Jiffy stand fix... (long)

Discussion in 'Touring Models' started by FLHTrider08, Sep 2, 2011.

  1. FLHTrider08

    FLHTrider08 Active Member Contributor

    I'll try to explain the this without too much confusion. I'm not overly mechanically adept but I had help.

    I recently (about 2 weeks ago), put my bike down after going around a corner too fast, about 37mph in a 21mph zone, (not smart!) on a really sharp corner so I couldn't see far enough ahead. I had to decide whether to lay it down on the road or hit the ditch. I chose the ditch. My front wheel and a bit hit the ditch (steep) and my crash bar (bent inward) and jiffy stand (so I thought) got bent.

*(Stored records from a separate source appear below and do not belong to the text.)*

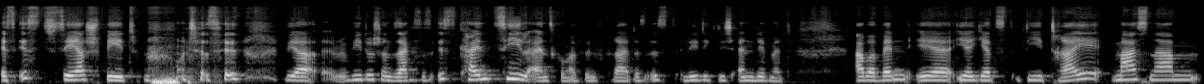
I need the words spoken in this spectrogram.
es ist sehr spät und das ist, wir, wie du schon sagst, es ist kein Ziel 1,5 Grad, es ist lediglich ein Limit. Aber wenn ihr, ihr jetzt die drei Maßnahmen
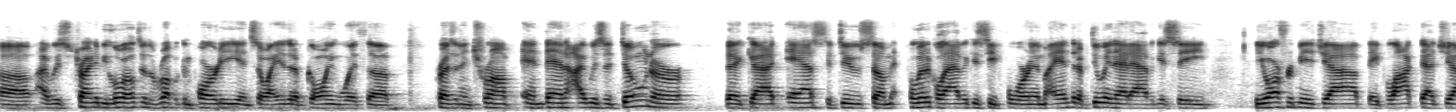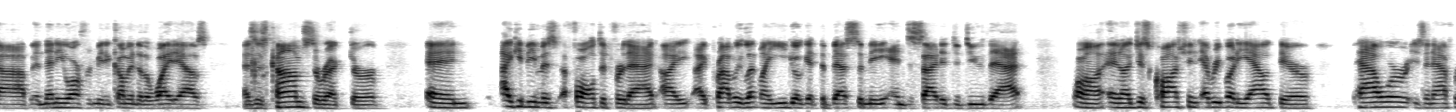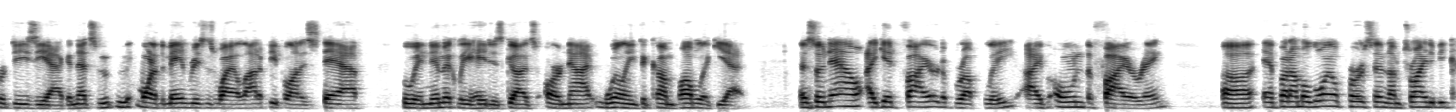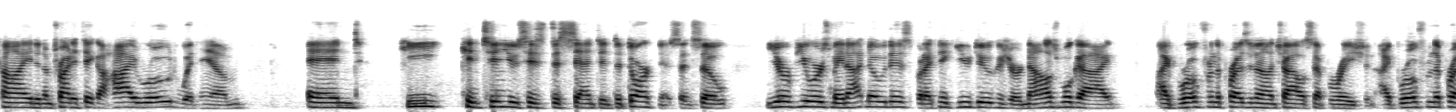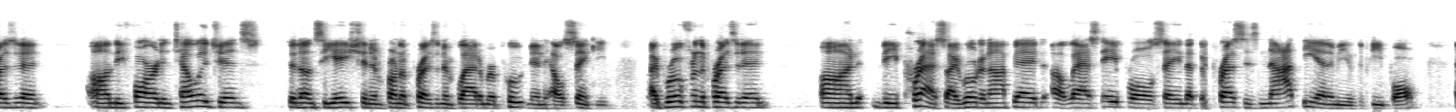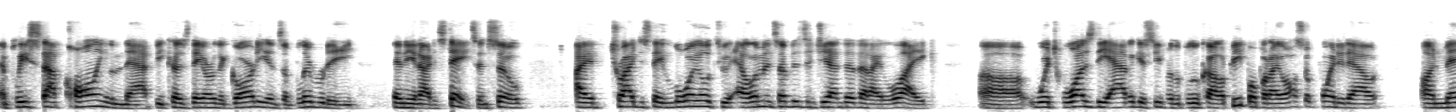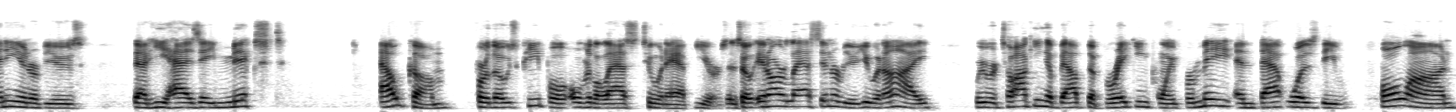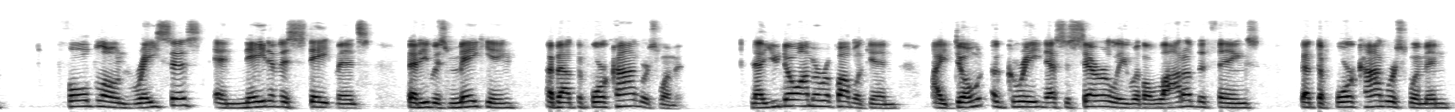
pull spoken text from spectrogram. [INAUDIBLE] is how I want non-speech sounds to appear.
Uh, I was trying to be loyal to the Republican Party, and so I ended up going with uh, President Trump. And then I was a donor that got asked to do some political advocacy for him. I ended up doing that advocacy. He offered me a job. They blocked that job. And then he offered me to come into the White House as his comms director. And I could be mis- faulted for that. I, I probably let my ego get the best of me and decided to do that. Uh, and I just caution everybody out there power is an aphrodisiac. And that's m- one of the main reasons why a lot of people on his staff who animically hate his guts are not willing to come public yet. And so now I get fired abruptly. I've owned the firing, uh, and, but I'm a loyal person. I'm trying to be kind and I'm trying to take a high road with him. And he continues his descent into darkness. And so your viewers may not know this, but I think you do because you're a knowledgeable guy. I broke from the president on child separation. I broke from the president on the foreign intelligence denunciation in front of President Vladimir Putin in Helsinki. I broke from the president on the press. I wrote an op ed uh, last April saying that the press is not the enemy of the people. And please stop calling them that because they are the guardians of liberty in the United States. And so I've tried to stay loyal to elements of his agenda that I like, uh, which was the advocacy for the blue collar people. But I also pointed out on many interviews that he has a mixed outcome for those people over the last two and a half years. And so in our last interview, you and I, we were talking about the breaking point for me, and that was the full on, full blown racist and nativist statements that he was making about the four congresswomen. Now, you know, I'm a Republican. I don't agree necessarily with a lot of the things that the four congresswomen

Luckily it was grass so there wasn't major damage. The crash bar is being straitend. The jiffy stand was bent at an angle and didn't seem to rest as flat as it used to on the ground. My Dad and I tried to bend the jiffy stand foot up without any luck. I figured it was going to have to be replaced.

    Then I recalled someone on this forum mentioning how the jiffy stand "locked" into place when it's extended. We looked at it further and realized that it wasn't sitting in the lock guides properly. I had already washed the bike with a pressure washer to get the dirt off after the ride was complete.

    We had a look at my Dad's Ultra (2006) and noticed that it's Jiffy stand is different than mine so we couldn't really compare them. My Dad then got the idea to take the jiffy stand off and see if it was dirty like the crash bar had been. We removed the stand (with attached pin) and cleaned the hole out and re-lubed the pin with heavy oil. Put it back together and now it works like it used to and lies on the ground like it used to. Hopefully this can assist someone else someday.

    Thanks to the great knowledge and experience on this forum for giving me the opportunity to read that post (thanks Glider!) originally and giving me the idea to fix it. That's just one reason the forum is so great! :bigsmiley24:
  2. fin_676

    fin_676 Experienced Member Staff Member Moderator Contributor

    Glad to hear that you are ok and the bike has only minor damage and is going to fix without too much pain
    Sometimes there are posted speed limits as the roads demand a low speed
    take care

  3. gusotto

    gusotto Junior Member

    Good to hear you are OK.
    Can't say I've ever seen a 21 MPH zone before.
  4. gator508

    gator508 Well-Known Member

    Glad it worked out for ya. Isn't it cool when you do it yourself (or with help). You can then share your experiences godd or bad with us and we can pick you apart..LOL!!!!!:lolrolling
  5. Dr.Evil

    Dr.Evil Junior Member

    So glad only your pride got hurt.

    Practice your counter stearing in corners. If you try to force a tight corner the bike will not hold the line. I try to work on this technique every time I ride. It seams the corners that continue to a full 90 deg. can be hard to hold the last 20 deg. or so.
  6. dbmg

    dbmg Guest

    Look where you want to go !!!!!

    Use this experience as a learning tool for better riding...
    Glad thing turned out ok for you.
  7. glider

    glider Veteran Member

    Glad you got away with minimal damage. Don't over ride the conditions or speed limit.
  8. FLHTrider08

    FLHTrider08 Active Member Contributor

    I converted it to miles. It was 35 km/hour. They aren't too common here it was just for the corner.
  9. FLHTrider08

    FLHTrider08 Active Member Contributor

    Normally I do use that technique but got worried when I couldn't see ahead due to the sharpness of the corner. I ended up giving up on that theory for that corner but it has definitely helped me in other corners, etc I've experienced since I learned it.
  10. Iceman24

    Iceman24 Well-Known Member

    Good information to know - way to be persistent & work through a fix. Glad to see/hear you'll be back on the road again soon.